Here’s what you need to know: A) The beneficiary must wait at least 15 years after the 529 account was opened, B) gifts made within the last five years are ineligible for rollover and C) annual rollover limits still apply. In other words, the $35,000 maximum rollover would need to be made over a six-year period, assuming limits stay the same.
Families who gift money into a 529 account will no longer be penalized if the recipient chooses not to go to school or finds another way to pay for college. For some families, this change could mean that setting up a 529 account makes sense sooner rather than later.
Year-end is a good time to check on your retirement plan, and the plan you offer employees.
- Plan for your RMDs: An RMD is the minimum amount of money that you must withdraw from your traditional IRA or 401(k) plan each year. The age at which RMDs kick in is shifting:
- Born before July 1, 1949 – RMDs begin at 70½
- Born July 1, 1949, through year-end 1950 – RMDs begin at 72
- Born 1951 through year-end 1959 – RMDs begin at 73
- Born 1960 and after – RMDs begin at 75
And, starting in 2024, investors with a Roth 401(k) will no longer need to take RMDs. (If you’re 73 or older, you’ll still need to take RMDs in 2023.) All in all, this means you have more flexibility to plan for a longer career or a longer retirement. Be sure you’re coordinating with your tax team and your financial planners to fulfill your RMDs and ensure the updated rules are factored into your retirement plans.

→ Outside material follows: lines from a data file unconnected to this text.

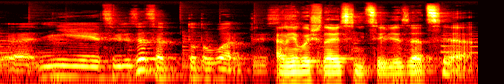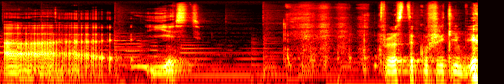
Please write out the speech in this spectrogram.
э, не цивилизация, а Total War. То есть... А мне больше нравится не цивилизация, а есть. Просто кушать люблю.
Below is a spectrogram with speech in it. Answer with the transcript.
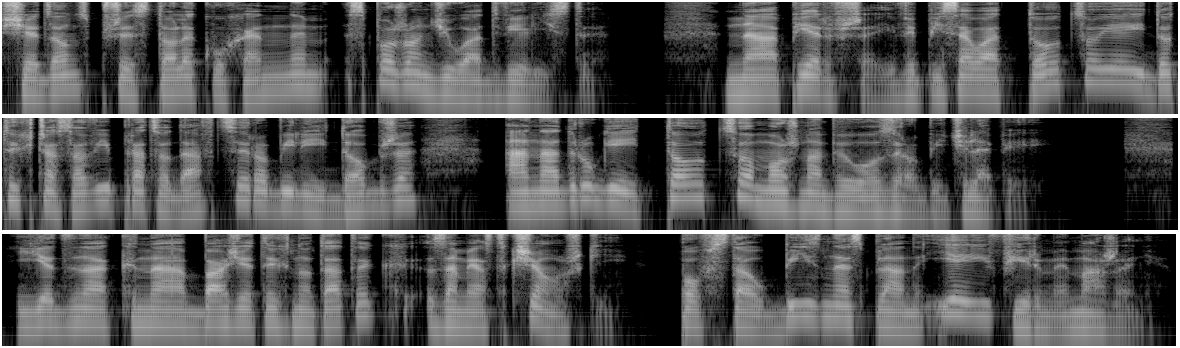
Siedząc przy stole kuchennym, sporządziła dwie listy. Na pierwszej wypisała to, co jej dotychczasowi pracodawcy robili dobrze, a na drugiej to, co można było zrobić lepiej. Jednak na bazie tych notatek, zamiast książki, powstał biznesplan jej firmy marzeń.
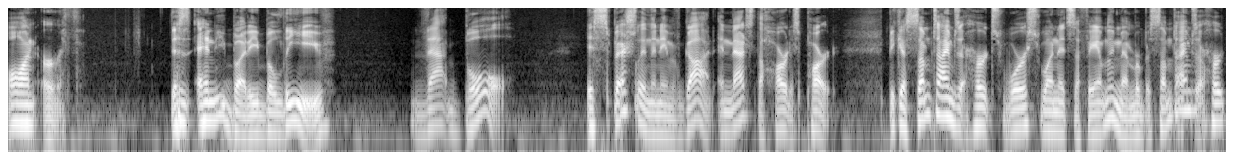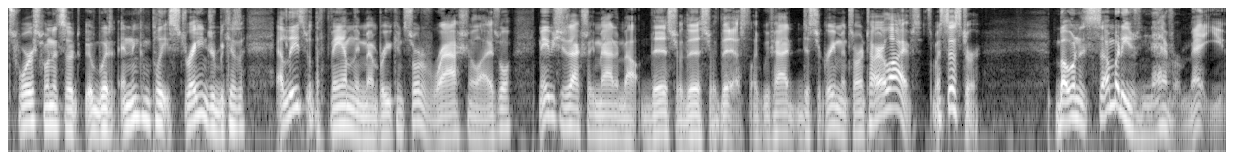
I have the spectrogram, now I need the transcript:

- Review your practice’s plan: If you’re a practice owner, now is a good time to review the retirement plan you sponsor for your employees too. Your financial team or retirement plan advisor can help you review your investment menu and help ensure your fees are still competitive with similar-sized dental practices.
The bottom line

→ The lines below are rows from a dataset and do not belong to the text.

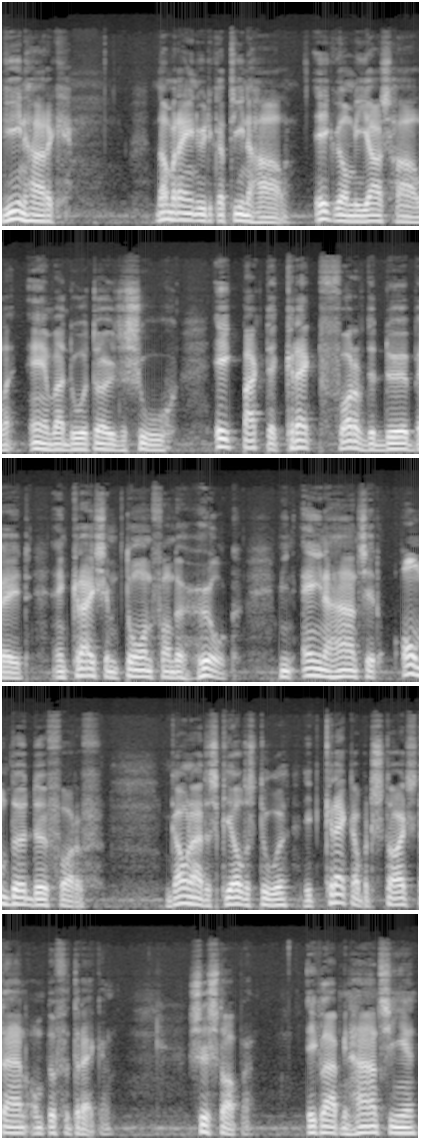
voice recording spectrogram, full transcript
Geen hark. Dan maar één uit de kantine halen. Ik wil mijn jas halen en wat doe thuis de zoeg. Ik pak de krekt vorf de deurbeet en krijg hem toon van de hulk. Mijn ene hand zit onder de vorf. Gauw naar de schilders toe, die krekt op het start staan om te vertrekken. Ze stoppen. Ik laat mijn hand zien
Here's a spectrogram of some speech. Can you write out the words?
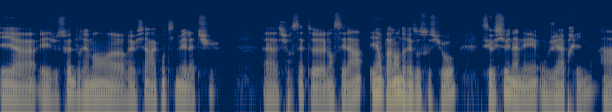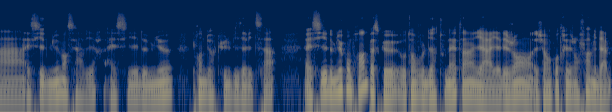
Et, euh, je souhaite vraiment euh, réussir à continuer là-dessus, sur cette lancée-là. Et en parlant de réseaux sociaux, c'est aussi une année où j'ai appris à essayer de mieux m'en servir, à essayer de mieux prendre du recul vis-à-vis de ça, à essayer de mieux comprendre, parce que, autant vous le dire tout net, hein, il y, a, des gens, j'ai rencontré des gens formidables,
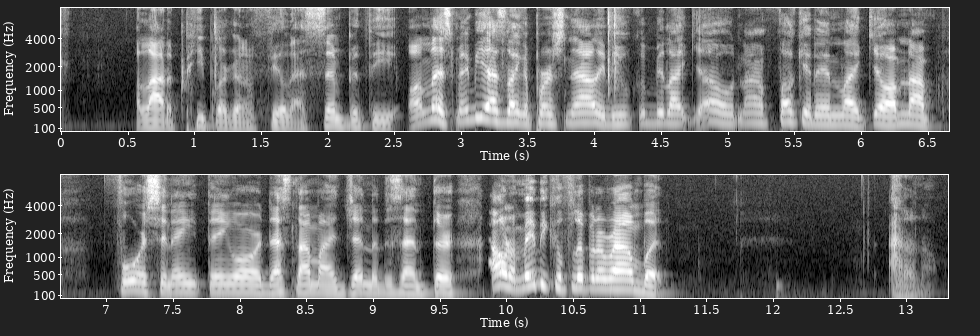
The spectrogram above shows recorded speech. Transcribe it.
a lot of people are gonna feel that sympathy unless maybe has like a personality who could be like, yo, nah, fuck it, and like, yo, I'm not forcing anything or that's not my agenda. This and third. I don't know. Maybe he could flip it around, but I don't know.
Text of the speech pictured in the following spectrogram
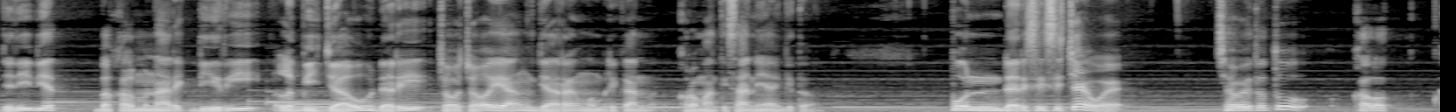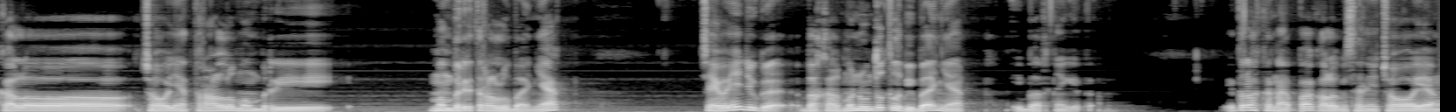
Jadi dia bakal menarik diri lebih jauh dari cowok-cowok yang jarang memberikan keromantisannya gitu. Pun dari sisi cewek, cewek itu tuh kalau kalau cowoknya terlalu memberi memberi terlalu banyak, ceweknya juga bakal menuntut lebih banyak, ibaratnya gitu. Itulah kenapa kalau misalnya cowok yang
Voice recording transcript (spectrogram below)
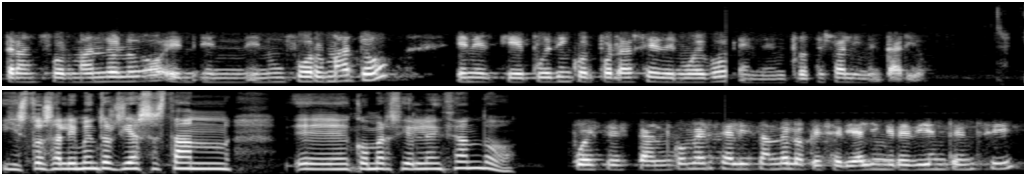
transformándolo en, un formato en el que puede incorporarse de nuevo en el proceso alimentario. ¿Y estos alimentos ya se están eh, comercializando? Pues se están comercializando lo que sería el ingrediente en sí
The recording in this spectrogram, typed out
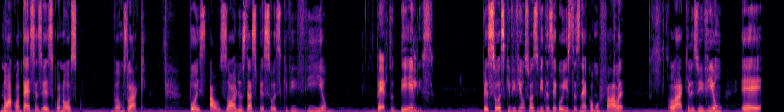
Não acontece às vezes conosco? Vamos lá aqui. Pois aos olhos das pessoas que viviam perto deles, pessoas que viviam suas vidas egoístas, né, como fala lá que eles viviam é,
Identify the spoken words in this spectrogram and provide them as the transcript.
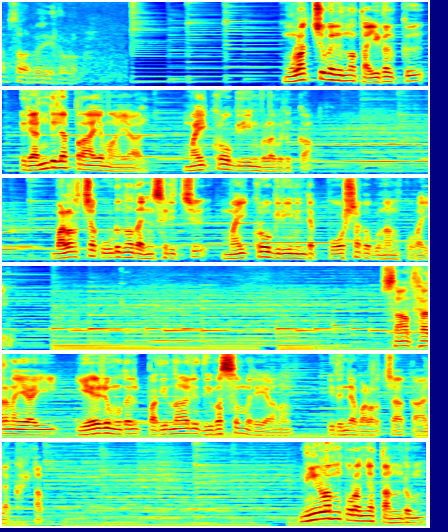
അബ്സോർബ് ചെയ്തോളും. മുളച്ചു വരുന്ന തൈകൾക്ക് രണ്ടില പ്രായമായാൽ മൈക്രോഗ്രീൻ വിളവെടുക്കാം. വളർച്ച കൂടുന്നതനുസരിച്ച് മൈക്രോഗ്രീനിന്റെ പോഷക ഗുണം കുറയും. സാധാരണയായി ഏഴ് മുതൽ പതിനാല് ദിവസം വരെയാണ് ഇതിന്റെ വളർച്ചാ കാലഘട്ടം. നീളം കുറഞ്ഞ തണ്ടും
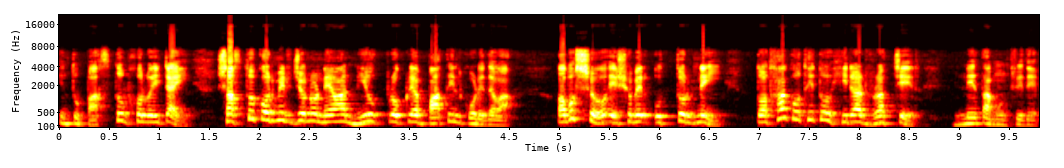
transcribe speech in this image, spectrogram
কিন্তু বাস্তব হলো এটাই, স্বাস্থ্যকর্মীর জন্য নেওয়া নিয়োগ প্রক্রিয়া বাতিল করে দেওয়া। অবশ্য এসবের উত্তর নেই তথাকথিত হীরার রাজ্যের নেতা মন্ত্রীদের।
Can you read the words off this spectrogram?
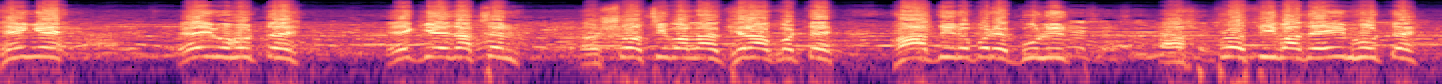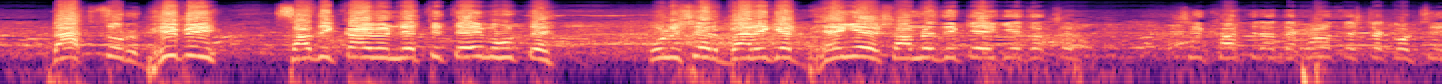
ভেঙে এই মুহূর্তে এগিয়ে যাচ্ছেন সচিবালয় ঘেরাও করতে। হাতির উপরে গুলির প্রতিবাদে এই মুহূর্তে ডাক্তার ভিবি সাদিক কায়েমের নেতৃত্বে এই মুহূর্তে পুলিশের ব্যারিকেড ভেঙে সামনের দিকে এগিয়ে যাচ্ছেন। শিক্ষার্থীরা দেখানোর চেষ্টা করছি।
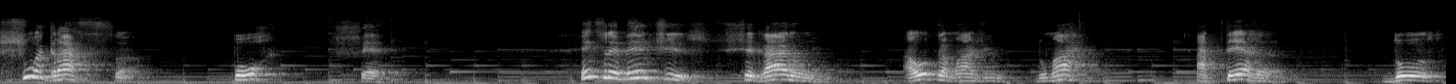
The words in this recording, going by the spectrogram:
sua graça por fé. Entre mentes chegaram à outra margem do mar, a terra dos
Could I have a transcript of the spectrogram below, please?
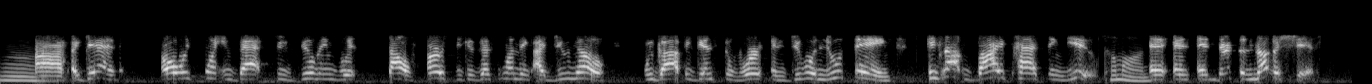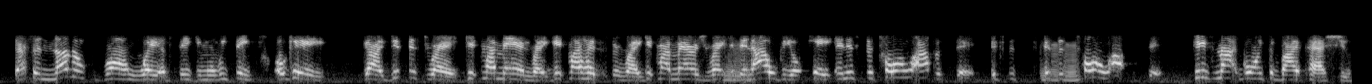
Mm. Um, again, always pointing back to dealing with self first because that's one thing I do know. When God begins to work and do a new thing, He's not bypassing you. Come on. And, and, and that's another shift. That's another wrong way of thinking when we think, okay, God, get this right, get my man right, get my husband right, get my marriage right, Mm-hmm. and then I will be okay. And it's the total opposite. It's the, it's the total opposite. He's not going to bypass you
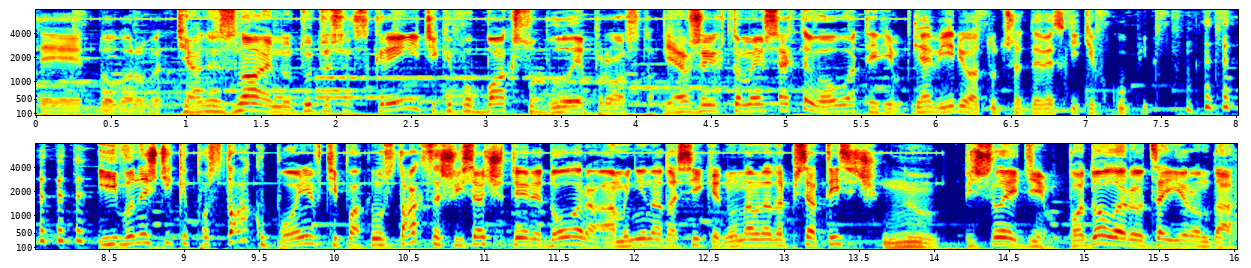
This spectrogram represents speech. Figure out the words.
5 доларових. Я не знаю, ну тут ось в скрині тільки по баксу були просто. Я вже їх втомився активовувати, дім. Я вірю, а тут ще диви скільки вкупі. І вони ж тільки по стаку, поняв? Типа, ну стак це 64 долара, а мені надо сіки. Ну нам надо 50 тисяч. Ну. Пішли, дім. По долару це єрунда.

If you complete everything on this list, you’ll be well on your way to a secure financial footing. But there are several other planning strategies — like backdoor Roth IRA contributions, maxing out an HSA account and asset location strategies — that may also be beneficial to dentists.

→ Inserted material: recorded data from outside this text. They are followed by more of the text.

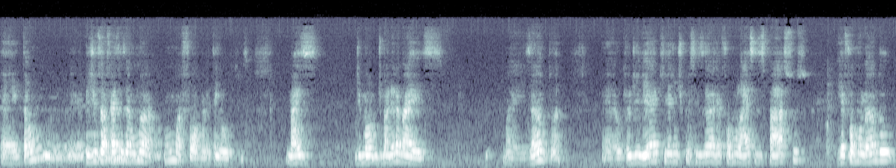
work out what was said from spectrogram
É, então, pedidos de ofertas é uma, uma forma, né? tem outras. Mas, de, de maneira mais, mais ampla, é, o que eu diria é que a gente precisa reformular esses espaços, reformulando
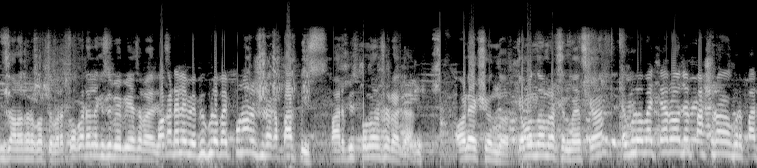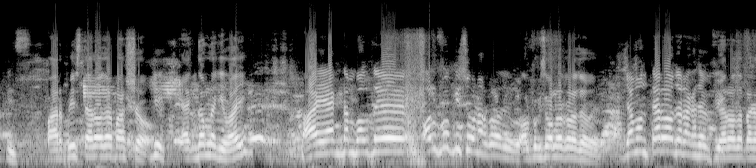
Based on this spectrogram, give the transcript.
কিছু আলোচনা করতে পারে। কোকাটালে কিছু বেবি আছে ভাই? পকাটালে বেবিগুলো ভাই পনেরোশো টাকা পার পিস পার পিস পনেরোশো টাকা। অনেক সুন্দর। কেমন দাম রাখছেন এগুলো ভাই তেরো হাজার পাঁচশো টাকা করে পার পিস পার পিস তেরো হাজার পাঁচশো। একদম নাকি ভাই? ভাই একদম বলতে অল্প কিছু অনার করা যাবে। অল্প কিছু অনার করা যাবে। যেমন তেরো হাজার যাবে তেরো হাজার টাকা।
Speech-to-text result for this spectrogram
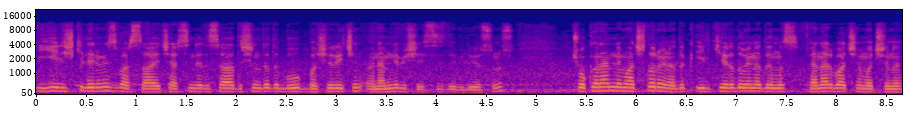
İyi ilişkilerimiz var saha içerisinde de saha dışında da bu başarı için önemli bir şey siz de biliyorsunuz. Çok önemli maçlar oynadık. İlk yarıda oynadığımız Fenerbahçe maçını,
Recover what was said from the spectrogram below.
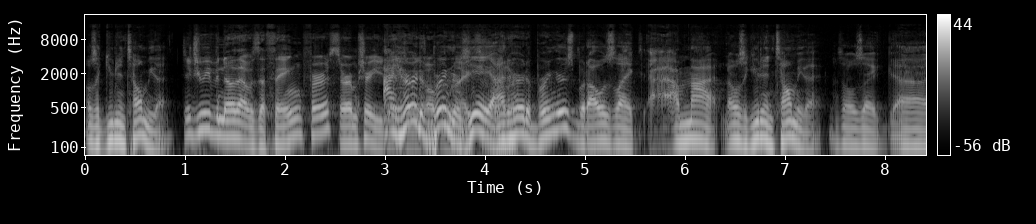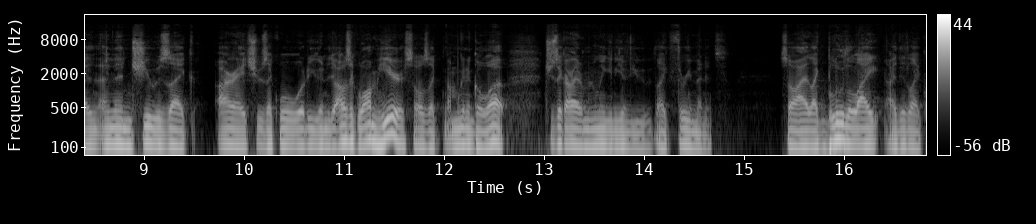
I was like, "You didn't tell me that." Did you even know that was a thing first, or I'm sure you. did I heard of bringers. Yeah, yeah, I'd heard of bringers, but I was like, I'm not. I was like, you didn't tell me that. So I was like, uh, and then she was like, all right. She was like, well, what are you gonna do? I was like, well, I'm here. So I was like, I'm gonna go up. She's like, all right, I'm only gonna give you like three minutes. So I like blew the light. I did like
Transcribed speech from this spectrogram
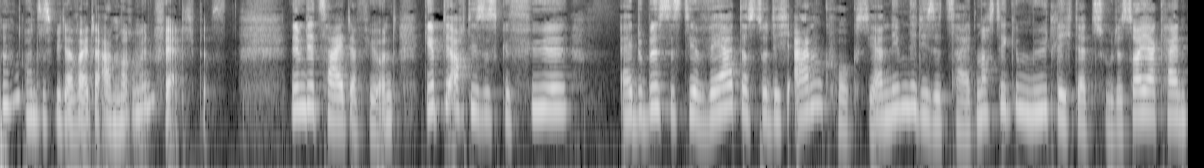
und es wieder weiter anmachen, wenn du fertig bist. Nimm dir Zeit dafür und gib dir auch dieses Gefühl, hey, du bist es dir wert, dass du dich anguckst, ja, nimm dir diese Zeit, mach's dir gemütlich dazu. Das soll ja kein,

Reach out to your Patterson representative for help. We’ll connect you with the specialized Dental Advisory team from our partners at Aprio. They’ll help you navigate the intricacies of year-end financial planning, ensuring that your financial health remains as bright as the smiles you craft.
About the author
Caroline Galbraith, CPWA®, CFP®, Aprio Wealth Management*, Wealth Advisor, Director, specializes in the creation, coordination and implementation of sophisticated wealth strategies that include estate planning, wealth transfers, tax management, risk analysis and personalized investment strategies. Caroline’s goal is to provide clients a better wealth management experience. She is a stickler about maintaining good communications, and believes in going the extra mile to make sure clients understand their financial plans and feel confident, informed and reassured that they are on track.
* Investment advisory services are offered through Aprio Wealth Management, LLC, an independent Securities and Exchange Commission Registered Investment Advisor. Securities are offered through Purshe Kaplan Sterling (“PKS”) Investments, Inc., member of FINRA/SIPC. Aprio Wealth Management, LLC and Purshe Kaplan Sterling Investments, Inc. are separate and unaffiliated. Information presented is for educational purposes only and does not intend to make an offer or solicitation for the sale or purchase of any securities, and past performance is not indicative of future results. Investments involve risk and are not guaranteed. Be sure to first consult with a qualified financial adviser and/or tax professional before implementing any strategy discussed here.